In reviewing the Notice of Intention served herein, no date of accrual is alleged except that claimant states that he was “deprived of proper medical treatment from as far back as 1995 when the claimant broke his left wrist and as a result therein the claimant was sent to the outside hospital located at St. Agnes.” [Affirmation in Support of Defendant’s Cross-Motion to Dismiss, Exhibit A, ¶3]. He then recites the purported failure by medical staff at Sing Sing Correctional Facility to attend to his complaints of pain after the cast placed by St. Agnes personnel was removed, and the ultimate discovery by medical staff at Woodbourne Correctional Facility of a diagnosis of “. . . a 2.5 mm OLD ununited Avulsion Fracture of Ulnar Styloid Process. (sic)” [ibid. ¶¶4, 5, 6]. Mr. Castollanos asks for damages in the amount of One Million (1,000,000.00) Dollars, because of the lack of medical treatment and care. Other than the indication that he broke his wrist and was treated at an outside hospital in 1995, and that medical personnel at Sing Sing Correctional Facility removed the cast six (6) weeks later, no specific dates of accrual are alleged from which to measure whether the motion is timely and, significantly, to establish whether there is substantive compliance with the requirement that the Notice of Intention sufficiently apprise the Defendant of the “. . . time when and place where such claim arose, [and] the nature of same, and the items of damage or injuries claimed . . .” Court of Claims Act §11(b).
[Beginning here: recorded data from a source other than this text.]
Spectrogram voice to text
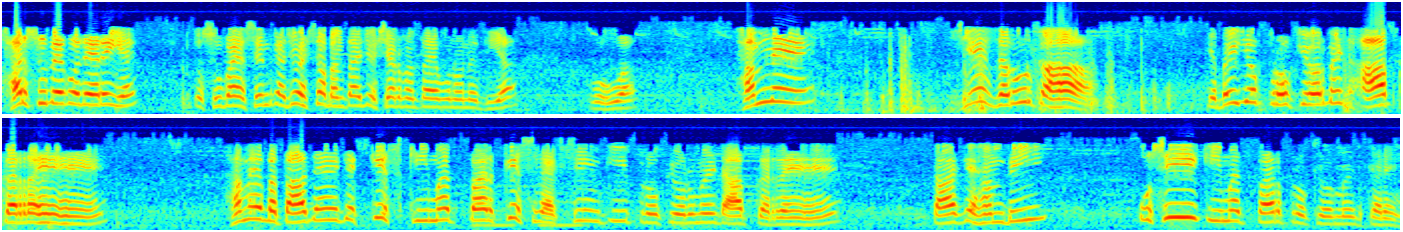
हर सूबे को दे रही है तो सूबा सिंध का जो हिस्सा बनता है, जो शहर बनता है, वो उन्होंने दिया, वो हुआ। हमने ये ज़रूर कहा कि भाई जो प्रोक्योरमेंट आप कर रहे हैं, हमें बता दें कि किस कीमत पर, किस वैक्सीन की प्रोक्योरमेंट आप कर रहे हैं, ताकि हम भी उसी कीमत पर प्रोक्योरमेंट करें।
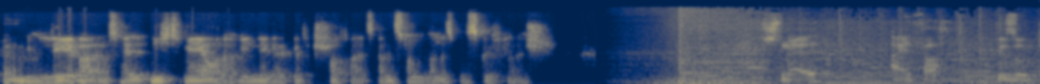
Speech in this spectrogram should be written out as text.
Ähm, Leber enthält nicht mehr oder weniger Giftstoffe als ganz normales Muskelfleisch. Schnell, einfach, gesund.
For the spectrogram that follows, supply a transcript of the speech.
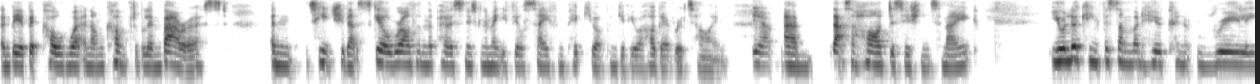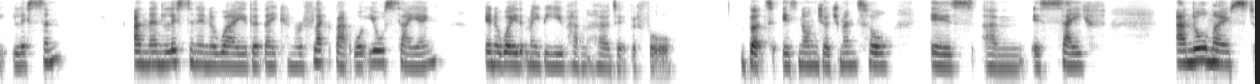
and be a bit cold, wet, and uncomfortable, embarrassed, and teach you that skill rather than the person who's going to make you feel safe and pick you up and give you a hug every time. Yeah. Um, that's a hard decision to make. You're looking for someone who can really listen and then listen in a way that they can reflect back what you're saying in a way that maybe you haven't heard it before but is non-judgmental is um, is safe and almost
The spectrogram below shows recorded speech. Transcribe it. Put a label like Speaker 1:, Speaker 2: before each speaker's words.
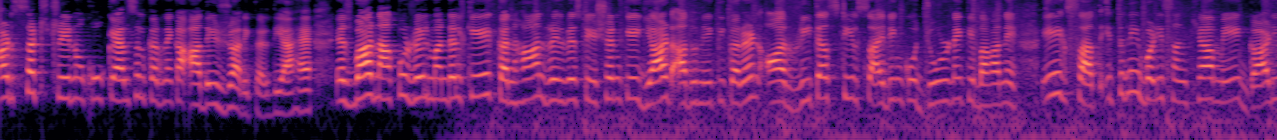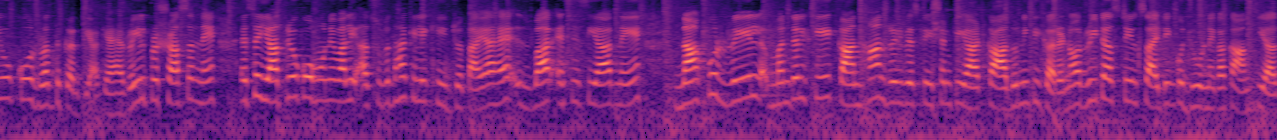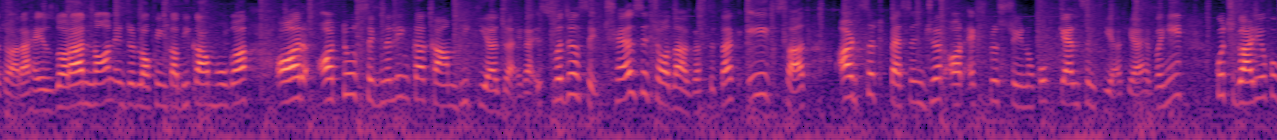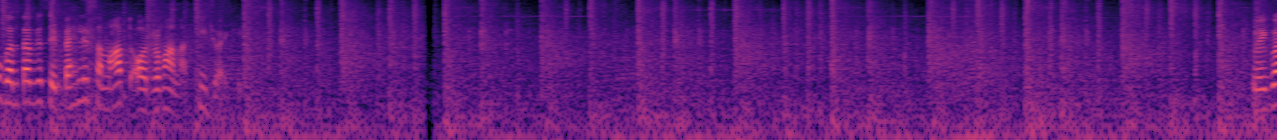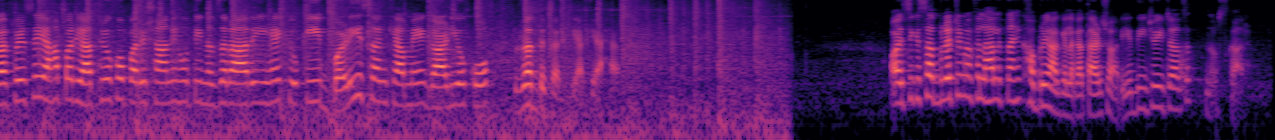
Speaker 1: अड़सठ ट्रेनों को कैंसिल करने का आदेश जारी कर दिया है। इस बार नागपुर रेल मंडल के कन्हान रेलवे स्टेशन के यार्ड आधुनिकीकरण और रीटा स्टील साइडिंग को जोड़ने के बहाने एक साथ इतनी बड़ी संख्या में गाड़ियों को रद्द कर दिया गया है। रेल प्रशासन ने इसे यात्रियों को होने वाली असुविधा के लिए खेद जताया है। इस बार एससीसीआर ने नागपुर रेल मंडल के कान्हान रेलवे स्टेशन के यार्ड का आधुनिकीकरण और रीटा स्टील साइडिंग को जोड़ने का काम किया जा रहा है। इस दौरान नॉन इंटरलॉकिंग का भी काम होगा और ऑटो सिग्नलिंग का काम भी किया जाएगा। इस वजह से 6 से 14 अगस्त तक एक साथ अड़सठ पैसेंजर और एक्सप्रेस ट्रेनों को कैंसिल किया गया है। वहीं कुछ गाड़ियों को गंतव्य से पहले समाप्त और रवाना की जाएगी। तो एक बार फिर से यहाँ पर यात्रियों को परेशानी होती नज़र आ रही है क्योंकि बड़ी संख्या में गाड़ियों को रद्द कर दिया गया है। और इसी के साथ बुलेटिन में फ़िलहाल इतना ही, खबरें आगे लगातार जारी है। दीजिए इजाज़त, नमस्कार।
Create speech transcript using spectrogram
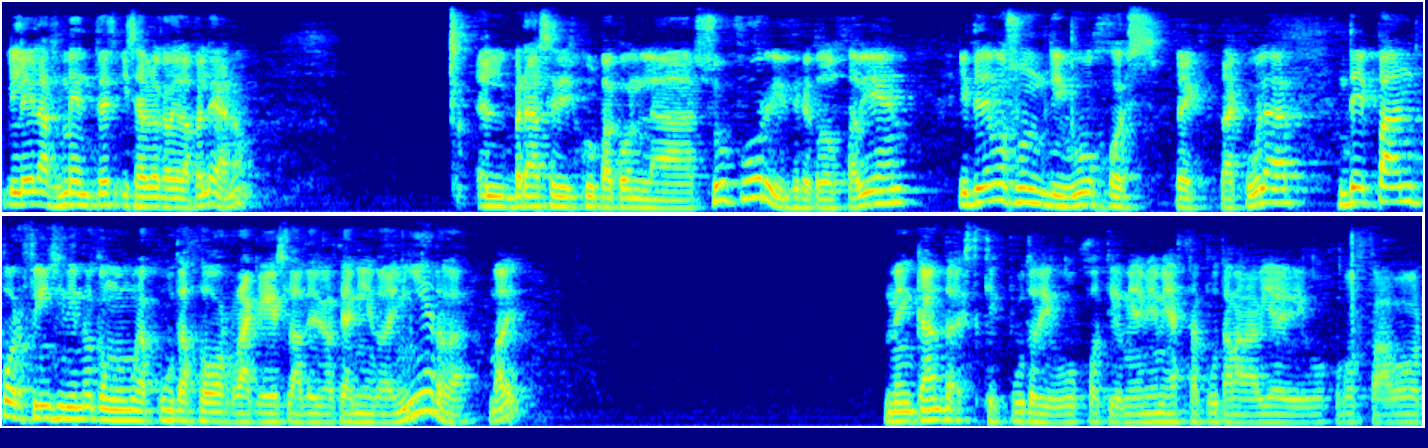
lee las mentes y sabe lo que de la pelea, ¿no? El Bra se disculpa con la Sufur y dice que todo está bien. Y tenemos un dibujo espectacular de Pan por fin sintiendo como una puta zorra que es la desgracia mierda de mierda, ¿vale? Me encanta. Es que puto dibujo, tío. Mira, mira, mira esta puta maravilla de dibujo, por favor.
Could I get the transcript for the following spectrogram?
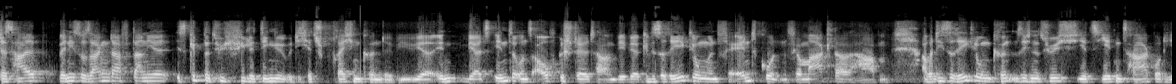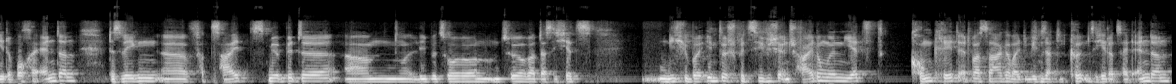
Deshalb, wenn ich so sagen darf, Daniel, es gibt natürlich viele Dinge, über die ich jetzt sprechen könnte, wie wir, in, wir als Inter uns aufgestellt haben, wie wir gewisse Regelungen für Endkunden, für Makler haben. Aber diese Regelungen könnten sich natürlich jetzt jeden Tag oder jede Woche ändern. Deswegen äh, verzeiht mir bitte, ähm, liebe Zuhörerinnen und Hörer, dass ich jetzt nicht über interspezifische Entscheidungen jetzt konkret etwas sage, weil, wie gesagt, die könnten sich jederzeit ändern.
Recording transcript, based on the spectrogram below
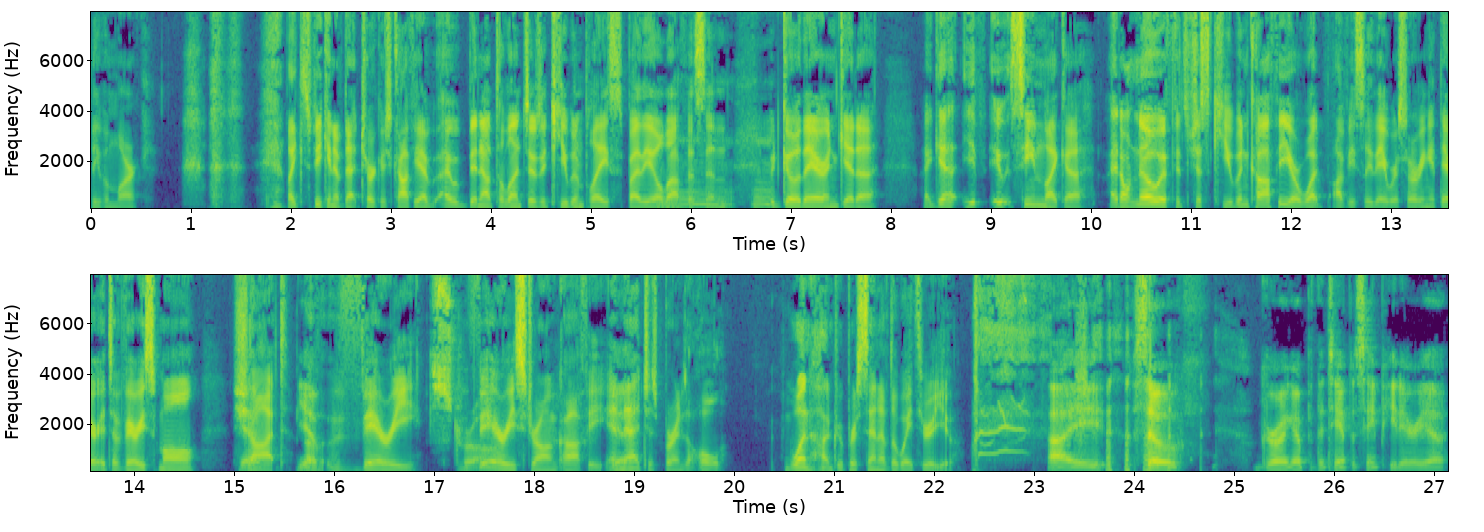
leave a mark. like speaking of that Turkish coffee, I've I've been out to lunch. There's a Cuban place by the old office, and mm, mm. would go there and get a. I get if it would seem like a. I don't know if it's just Cuban coffee or what. Obviously, they were serving it there. It's a very small shot Yeah. of very Strong. very strong coffee, and Yeah. that just burns a hole. One hundred percent of the way through you. I so growing up in the Tampa St. Pete area,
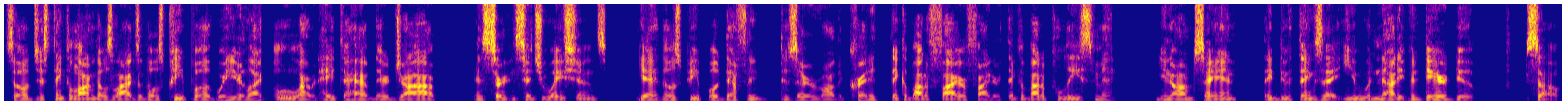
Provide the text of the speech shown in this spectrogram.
So just think along those lines of those people where you're like, oh, I would hate to have their job in certain situations. Yeah, those people definitely deserve all the credit. Think about a firefighter, think about a policeman. You know what I'm saying? They do things that you would not even dare do. So,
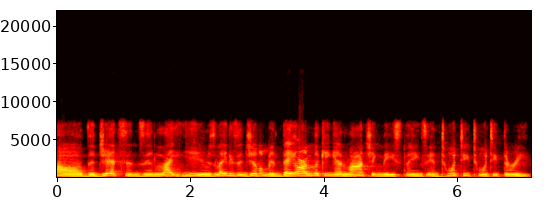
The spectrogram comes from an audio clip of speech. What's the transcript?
uh, the Jetsons in light years. Ladies and gentlemen, they are looking at launching these things in 2023.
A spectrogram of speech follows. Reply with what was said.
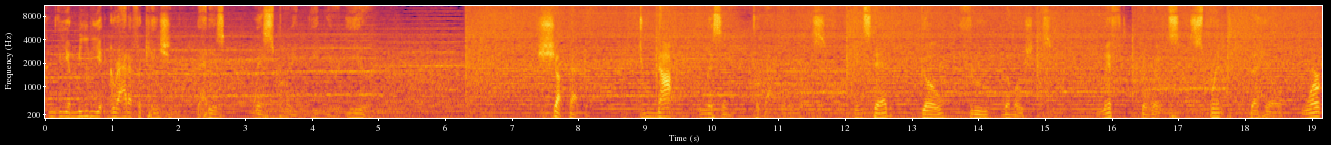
to the immediate gratification that is whispering in your ear. Shut that door. Do not listen to that little voice. Instead, go through the motions. Lift the weights, sprint the hill, work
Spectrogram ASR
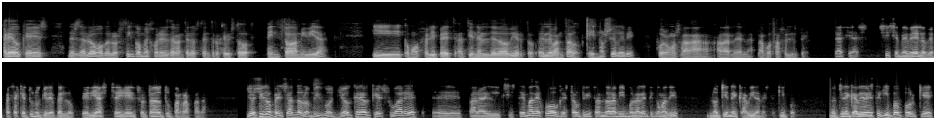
Creo que es, desde luego, de los cinco mejores delanteros centros que he visto en toda mi vida. Y como Felipe tiene el dedo abierto, el levantado, que no se le ve, pues vamos a, darle la, voz a Felipe. Gracias. Sí se me ve, lo que pasa es que tú no quieres verlo. Querías seguir soltando tu parrafada. Yo sigo pensando lo mismo. Yo creo que Suárez, eh, para el sistema de juego que está utilizando ahora mismo el Atlético Madrid, no tiene cabida en este equipo. No tiene cabida en este equipo porque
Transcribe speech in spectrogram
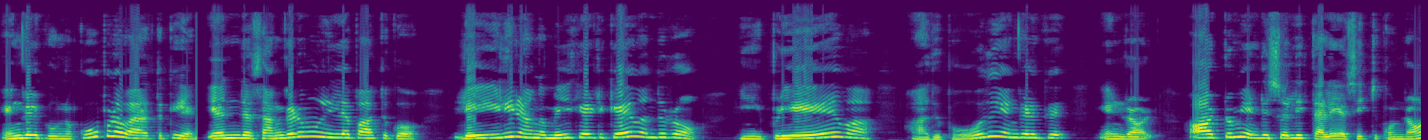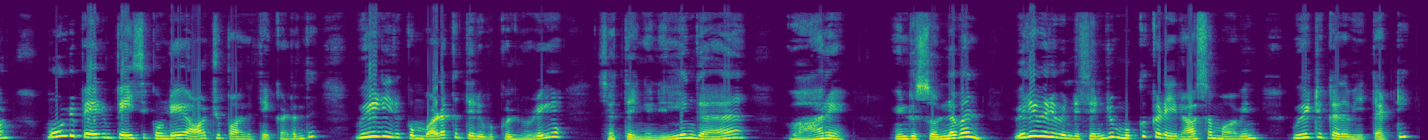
எங்களுக்கு உன்னை கூப்பிட வரத்துக்கு எந்த சங்கடமும் இல்லை பார்த்துக்கோ டெய்லி நாங்கள் மில்கேட்டுக்கே வந்துடுறோம். நீ இப்படியே வா. அது போதும் எங்களுக்கு என்றாள். ஆட்டும் என்று சொல்லி தலையசைத்து கொண்டான். மூன்று பேரும் பேசிக்கொண்டே ஆற்று பாலத்தை கடந்து வீடு இருக்கும் வடக்கு தெருவுக்குள் நுழைய சத்தைங்க நில்லுங்க. வாரேன். என்று சொன்னவன் விறுவிறுவென்று சென்று முக்குக்கடை ராசம்மாவின் வீட்டுக் கதவை தட்டி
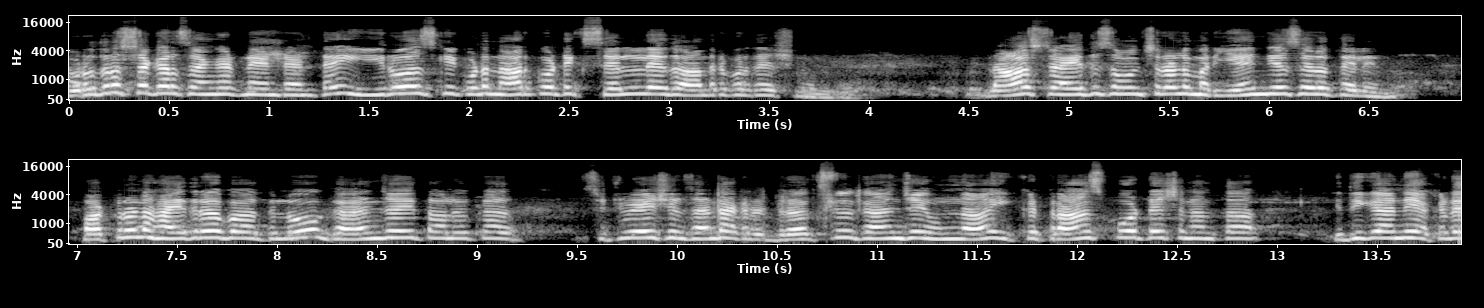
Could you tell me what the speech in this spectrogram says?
దురదృష్టకర సంఘటన ఏంటంటే ఈ రోజుకి కూడా నార్కోటిక్ సెల్ లేదు ఆంధ్రప్రదేశ్లో లాస్ట్ ఐదు సంవత్సరాలు మరి ఏం చేశారో తెలియదు పక్కన హైదరాబాద్లో గాంజాయి తాలూకా సిచ్యువేషన్స్ అంటే అక్కడ డ్రగ్స్ గాంజాయి ఉన్నా ఇక్కడ ట్రాన్స్పోర్టేషన్ అంతా ఇది కానీ అక్కడ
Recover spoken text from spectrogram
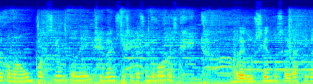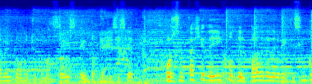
29,1% de chilenos en situación de pobreza reduciéndose drásticamente a un 8,6 en 2017. Porcentaje de hijos del padre del 25%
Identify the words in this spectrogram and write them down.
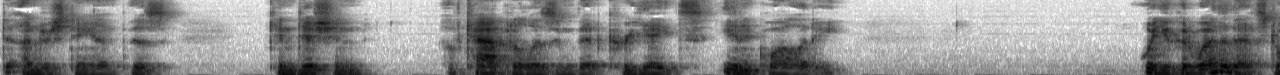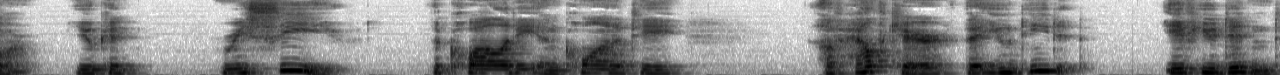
to understand this condition of capitalism that creates inequality. Well, you could weather that storm. You could receive the quality and quantity of health care that you needed. If you didn't,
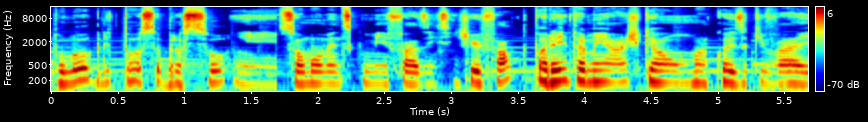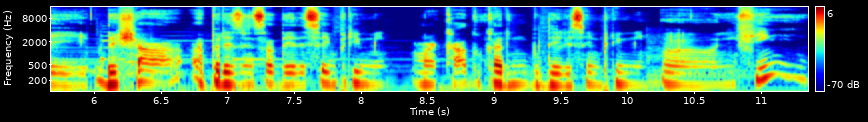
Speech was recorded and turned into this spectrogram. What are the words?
pulou, gritou, se abraçou. E são momentos que me fazem sentir falta. Porém, também acho que é uma coisa que vai deixar a presença dele sempre em mim marcado o carimbo dele sempre em mim. Uh, enfim,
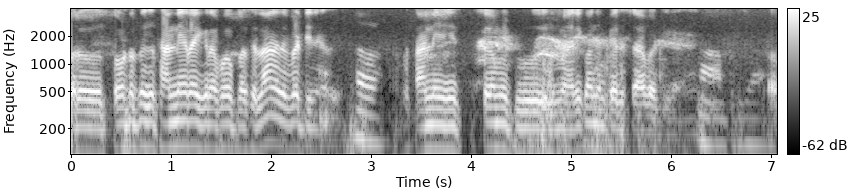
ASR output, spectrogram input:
ஒரு தோட்டத்துக்கு தண்ணி இறைக்கிற பர்பஸ் எல்லாம் இது வெட்டினது. தண்ணி சேமிப்பு இது மாதிரி கொஞ்சம் பெருசாக ஓ.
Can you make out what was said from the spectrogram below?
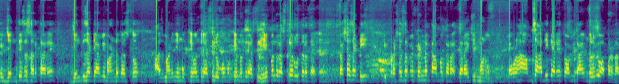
हे जनतेचं सरकार आहे. जनतेसाठी आम्ही भांडत असतो. आज माननीय मुख्यमंत्री असतील उपमुख्यमंत्री असतील हे पण रस्त्यावर उतरत आहेत. कशासाठी? की प्रशासनाकडनं कामं करा करायची म्हणून. त्यामुळे हा आमचा अधिकार आहे तो आम्ही कायमस्वरूपी वापरणार.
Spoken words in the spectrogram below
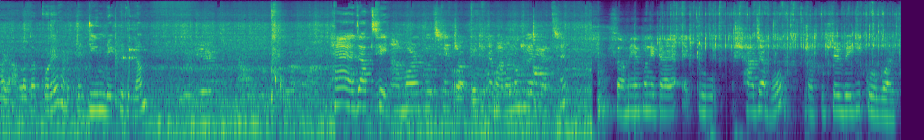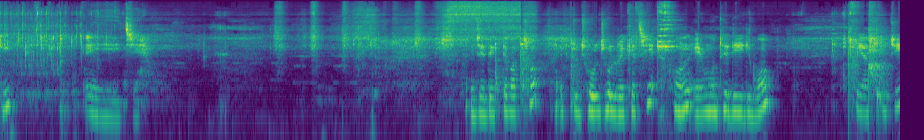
আর আলাদা করে আর একটা ডিম রেখে দিলাম। হ্যাঁ যাচ্ছি। আমার হচ্ছে চটপটিটা বানানো হয়ে গেছে। তো আমি এখন এটা একটু সাজাবো চটপটিটা রেডি করব আর কি। এই যে এই যে দেখতে পাচ্ছ, একটু ঝোল ঝোল রেখেছি। এখন এর মধ্যে দিয়ে দিব পেঁয়াজ কুচি।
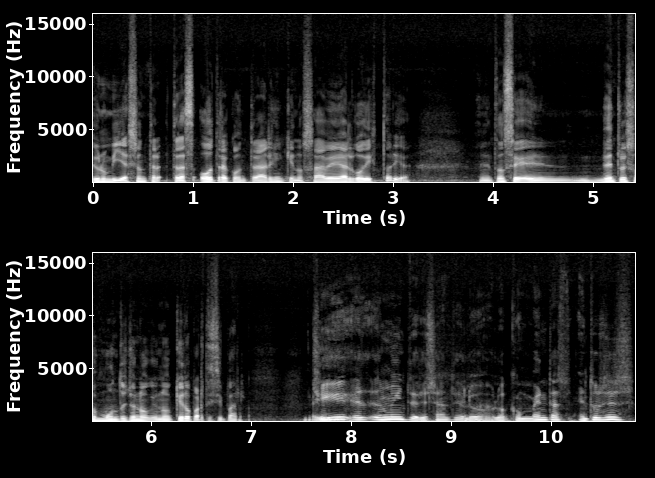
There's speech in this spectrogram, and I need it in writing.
una humillación tras otra contra alguien que no sabe algo de historia. Entonces, dentro de esos mundos yo no quiero participar. Sí, es, muy interesante lo, lo, que comentas. Entonces,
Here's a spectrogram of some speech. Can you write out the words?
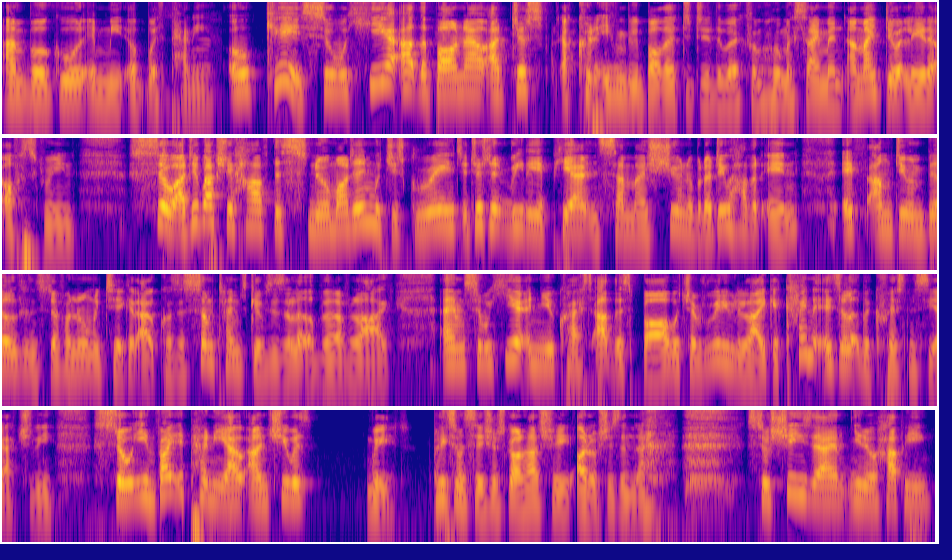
and we'll go and meet up with Penny. Okay, so we're here at the bar now. I just, I couldn't even be bothered to do the work from home assignment. I might do it later off screen. So, I do actually have the snow mod in, which is great. It doesn't really appear in San Myshuno, but I do have it in. If I'm doing builds and stuff, I normally take it out, because it sometimes gives us a little bit of lag. Um, so we're here in Newcrest at this bar, which I really, really like. It kind of is a little bit Christmassy, actually. So, he invited Penny out, and she was Wait, please don't say she's gone, has she? Oh no, she's in there. so she's, um, you know, happy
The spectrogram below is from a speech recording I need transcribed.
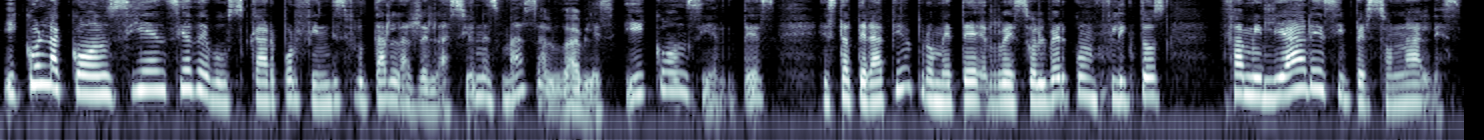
y con la conciencia de buscar por fin disfrutar las relaciones más saludables y conscientes, esta terapia promete resolver conflictos familiares y personales.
Reading the four corners of the Notice of Intention, assuming that any medical malpractice or negligence began with the removal of the cast by State personnel, and that the diagnosis at Woodbourne Correctional Facility ended the alleged malpractice or negligence, no time frame beyond six (6) weeks after some unspecified time in 1995 is stated. Even assuming the application is timely - which on its face it is not - no date of accrual is stated in the Notice of Intention served some ten (10) years after Claimant’s cast was placed and removed.

After carefully reviewing the Notice of Intention, the Court finds that the dates contained therein are not specific enough, the information provided in the Notice does not comply with the statutory requirements for the contents of a Claim, and there is prejudice to the State under these circumstances. Thus Claimant’s application to have the Court treat the Notice of Intention as a Claim is denied. See Court of Claims Act §11 (b). Additionally, based upon the only dates alleged in the Notice, the Notice of Intention cannot operate to toll the period of limitations because it was served more than ninety (90) days after any asserted causes of action accrued. Court of Claims Act §10.
Claimant’s Motion to Compel Discovery [M-71855]
Denied as moot, given the Court’s dismissal of the Claim herein.



October 17, 2006
White Plains, New York

HON. THOMAS H. SCUCCIMARRA
Judge of the Court of Claims




[1]. The Court will not belabor the procedural flaw of Claimant’s failure to make a motion for the requested relief, as opposed to raising the issue in Reply papers, although the application to treat the Notice of Intention as a Claim is required to be made on motion according to statute.